╔══

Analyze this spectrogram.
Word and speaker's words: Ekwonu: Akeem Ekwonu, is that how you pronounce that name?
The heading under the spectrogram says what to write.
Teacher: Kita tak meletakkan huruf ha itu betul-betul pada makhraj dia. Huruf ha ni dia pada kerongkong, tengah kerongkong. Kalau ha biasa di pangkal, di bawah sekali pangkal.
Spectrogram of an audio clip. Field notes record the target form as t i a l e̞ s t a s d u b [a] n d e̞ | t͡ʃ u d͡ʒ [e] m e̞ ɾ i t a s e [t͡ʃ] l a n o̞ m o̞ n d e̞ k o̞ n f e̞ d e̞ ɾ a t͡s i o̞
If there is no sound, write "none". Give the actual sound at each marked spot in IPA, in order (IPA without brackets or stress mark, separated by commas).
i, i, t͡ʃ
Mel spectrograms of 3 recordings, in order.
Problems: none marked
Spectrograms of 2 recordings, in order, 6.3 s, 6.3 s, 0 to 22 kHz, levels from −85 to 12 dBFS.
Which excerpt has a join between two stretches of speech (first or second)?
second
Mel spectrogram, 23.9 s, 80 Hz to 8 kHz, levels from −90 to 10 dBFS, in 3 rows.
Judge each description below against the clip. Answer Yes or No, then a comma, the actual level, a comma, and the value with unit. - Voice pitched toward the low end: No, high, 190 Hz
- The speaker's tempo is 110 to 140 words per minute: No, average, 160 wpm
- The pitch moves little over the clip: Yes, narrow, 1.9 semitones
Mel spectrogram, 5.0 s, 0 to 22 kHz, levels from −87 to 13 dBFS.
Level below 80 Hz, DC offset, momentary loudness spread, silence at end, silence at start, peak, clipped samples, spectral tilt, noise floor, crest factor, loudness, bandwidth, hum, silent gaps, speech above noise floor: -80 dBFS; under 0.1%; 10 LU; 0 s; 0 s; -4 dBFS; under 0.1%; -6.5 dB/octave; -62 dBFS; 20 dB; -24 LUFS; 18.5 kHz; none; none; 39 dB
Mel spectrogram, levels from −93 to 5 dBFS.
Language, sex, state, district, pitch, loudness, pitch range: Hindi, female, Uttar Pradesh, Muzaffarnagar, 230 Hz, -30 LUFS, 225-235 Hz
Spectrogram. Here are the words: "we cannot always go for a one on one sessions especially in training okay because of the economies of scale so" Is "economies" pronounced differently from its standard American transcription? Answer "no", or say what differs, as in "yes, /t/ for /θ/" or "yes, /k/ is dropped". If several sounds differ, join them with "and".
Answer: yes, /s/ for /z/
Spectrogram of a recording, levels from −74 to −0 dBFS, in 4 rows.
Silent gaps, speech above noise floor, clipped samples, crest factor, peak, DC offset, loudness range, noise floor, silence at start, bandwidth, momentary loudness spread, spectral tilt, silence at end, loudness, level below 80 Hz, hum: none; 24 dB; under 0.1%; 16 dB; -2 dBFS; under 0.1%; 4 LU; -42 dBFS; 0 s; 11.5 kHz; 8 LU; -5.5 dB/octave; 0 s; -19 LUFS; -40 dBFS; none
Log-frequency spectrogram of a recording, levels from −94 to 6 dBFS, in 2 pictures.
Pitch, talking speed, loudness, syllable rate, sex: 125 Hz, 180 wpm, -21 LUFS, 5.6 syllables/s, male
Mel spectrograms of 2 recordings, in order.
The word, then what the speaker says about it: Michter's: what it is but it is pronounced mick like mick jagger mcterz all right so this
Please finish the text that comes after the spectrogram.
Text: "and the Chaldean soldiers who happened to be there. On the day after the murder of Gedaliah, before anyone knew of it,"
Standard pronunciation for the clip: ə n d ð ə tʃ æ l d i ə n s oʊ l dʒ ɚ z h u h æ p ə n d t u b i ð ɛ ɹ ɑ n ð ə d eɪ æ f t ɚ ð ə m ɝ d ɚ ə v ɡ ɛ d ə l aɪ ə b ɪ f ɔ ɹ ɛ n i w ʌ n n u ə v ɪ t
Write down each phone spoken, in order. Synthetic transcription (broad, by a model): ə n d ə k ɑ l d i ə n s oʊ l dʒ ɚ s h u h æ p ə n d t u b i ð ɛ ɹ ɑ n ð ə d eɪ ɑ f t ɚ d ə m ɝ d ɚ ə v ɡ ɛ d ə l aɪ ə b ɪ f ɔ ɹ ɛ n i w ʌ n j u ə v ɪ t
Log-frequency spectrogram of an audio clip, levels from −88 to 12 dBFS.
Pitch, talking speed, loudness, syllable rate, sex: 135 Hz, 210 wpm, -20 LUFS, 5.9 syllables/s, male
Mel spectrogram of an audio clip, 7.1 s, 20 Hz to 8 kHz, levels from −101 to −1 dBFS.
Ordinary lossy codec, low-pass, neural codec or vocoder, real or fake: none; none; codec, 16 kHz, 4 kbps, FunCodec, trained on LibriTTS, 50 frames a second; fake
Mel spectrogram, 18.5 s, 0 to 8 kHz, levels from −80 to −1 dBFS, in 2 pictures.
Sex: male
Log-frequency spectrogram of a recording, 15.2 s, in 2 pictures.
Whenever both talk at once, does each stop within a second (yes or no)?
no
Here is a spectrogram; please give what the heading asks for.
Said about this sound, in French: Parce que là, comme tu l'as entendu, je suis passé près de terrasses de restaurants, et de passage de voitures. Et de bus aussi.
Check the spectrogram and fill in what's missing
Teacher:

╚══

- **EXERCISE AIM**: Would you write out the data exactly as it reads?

- **RESPONSE TO THIS TASK**:
Analyze this spectrogram.
Word and speaker's words: Ekwonu: Akeem Ekwonu, is that how you pronounce that name?
The heading under the spectrogram says what to write.
Teacher: Kita tak meletakkan huruf ha itu betul-betul pada makhraj dia. Huruf ha ni dia pada kerongkong, tengah kerongkong. Kalau ha biasa di pangkal, di bawah sekali pangkal.
Spectrogram of an audio clip. Field notes record the target form as t i a l e̞ s t a s d u b [a] n d e̞ | t͡ʃ u d͡ʒ [e] m e̞ ɾ i t a s e [t͡ʃ] l a n o̞ m o̞ n d e̞ k o̞ n f e̞ d e̞ ɾ a t͡s i o̞
If there is no sound, write "none". Give the actual sound at each marked spot in IPA, in order (IPA without brackets or stress mark, separated by commas).
i, i, t͡ʃ
Mel spectrograms of 3 recordings, in order.
Problems: none marked
Spectrograms of 2 recordings, in order, 6.3 s, 6.3 s, 0 to 22 kHz, levels from −85 to 12 dBFS.
Which excerpt has a join between two stretches of speech (first or second)?
second
Mel spectrogram, 23.9 s, 80 Hz to 8 kHz, levels from −90 to 10 dBFS, in 3 rows.
Judge each description below against the clip. Answer Yes or No, then a comma, the actual level, a comma, and the value with unit. - Voice pitched toward the low end: No, high, 190 Hz
- The speaker's tempo is 110 to 140 words per minute: No, average, 160 wpm
- The pitch moves little over the clip: Yes, narrow, 1.9 semitones
Mel spectrogram, 5.0 s, 0 to 22 kHz, levels from −87 to 13 dBFS.
Level below 80 Hz, DC offset, momentary loudness spread, silence at end, silence at start, peak, clipped samples, spectral tilt, noise floor, crest factor, loudness, bandwidth, hum, silent gaps, speech above noise floor: -80 dBFS; under 0.1%; 10 LU; 0 s; 0 s; -4 dBFS; under 0.1%; -6.5 dB/octave; -62 dBFS; 20 dB; -24 LUFS; 18.5 kHz; none; none; 39 dB
Mel spectrogram, levels from −93 to 5 dBFS.
Language, sex, state, district, pitch, loudness, pitch range: Hindi, female, Uttar Pradesh, Muzaffarnagar, 230 Hz, -30 LUFS, 225-235 Hz
Spectrogram. Here are the words: "we cannot always go for a one on one sessions especially in training okay because of the economies of scale so" Is "economies" pronounced differently from its standard American transcription? Answer "no", or say what differs, as in "yes, /t/ for /θ/" or "yes, /k/ is dropped". If several sounds differ, join them with "and".
Answer: yes, /s/ for /z/
Spectrogram of a recording, levels from −74 to −0 dBFS, in 4 rows.
Silent gaps, speech above noise floor, clipped samples, crest factor, peak, DC offset, loudness range, noise floor, silence at start, bandwidth, momentary loudness spread, spectral tilt, silence at end, loudness, level below 80 Hz, hum: none; 24 dB; under 0.1%; 16 dB; -2 dBFS; under 0.1%; 4 LU; -42 dBFS; 0 s; 11.5 kHz; 8 LU; -5.5 dB/octave; 0 s; -19 LUFS; -40 dBFS; none
Log-frequency spectrogram of a recording, levels from −94 to 6 dBFS, in 2 pictures.
Pitch, talking speed, loudness, syllable rate, sex: 125 Hz, 180 wpm, -21 LUFS, 5.6 syllables/s, male
Mel spectrograms of 2 recordings, in order.
The word, then what the speaker says about it: Michter's: what it is but it is pronounced mick like mick jagger mcterz all right so this
Please finish the text that comes after the spectrogram.
Text: "and the Chaldean soldiers who happened to be there. On the day after the murder of Gedaliah, before anyone knew of it,"
Standard pronunciation for the clip: ə n d ð ə tʃ æ l d i ə n s oʊ l dʒ ɚ z h u h æ p ə n d t u b i ð ɛ ɹ ɑ n ð ə d eɪ æ f t ɚ ð ə m ɝ d ɚ ə v ɡ ɛ d ə l aɪ ə b ɪ f ɔ ɹ ɛ n i w ʌ n n u ə v ɪ t
Write down each phone spoken, in order. Synthetic transcription (broad, by a model): ə n d ə k ɑ l d i ə n s oʊ l dʒ ɚ s h u h æ p ə n d t u b i ð ɛ ɹ ɑ n ð ə d eɪ ɑ f t ɚ d ə m ɝ d ɚ ə v ɡ ɛ d ə l aɪ ə b ɪ f ɔ ɹ ɛ n i w ʌ n j u ə v ɪ t
Log-frequency spectrogram of an audio clip, levels from −88 to 12 dBFS.
Pitch, talking speed, loudness, syllable rate, sex: 135 Hz, 210 wpm, -20 LUFS, 5.9 syllables/s, male
Mel spectrogram of an audio clip, 7.1 s, 20 Hz to 8 kHz, levels from −101 to −1 dBFS.
Ordinary lossy codec, low-pass, neural codec or vocoder, real or fake: none; none; codec, 16 kHz, 4 kbps, FunCodec, trained on LibriTTS, 50 frames a second; fake
Mel spectrogram, 18.5 s, 0 to 8 kHz, levels from −80 to −1 dBFS, in 2 pictures.
Sex: male
Log-frequency spectrogram of a recording, 15.2 s, in 2 pictures.
Whenever both talk at once, does each stop within a second (yes or no)?
no
Here is a spectrogram; please give what the heading asks for.
Said about this sound, in French: Parce que là, comme tu l'as entendu, je suis passé près de terrasses de restaurants, et de passage de voitures. Et de bus aussi.
Check the spectrogram and fill in what's missing
Teacher:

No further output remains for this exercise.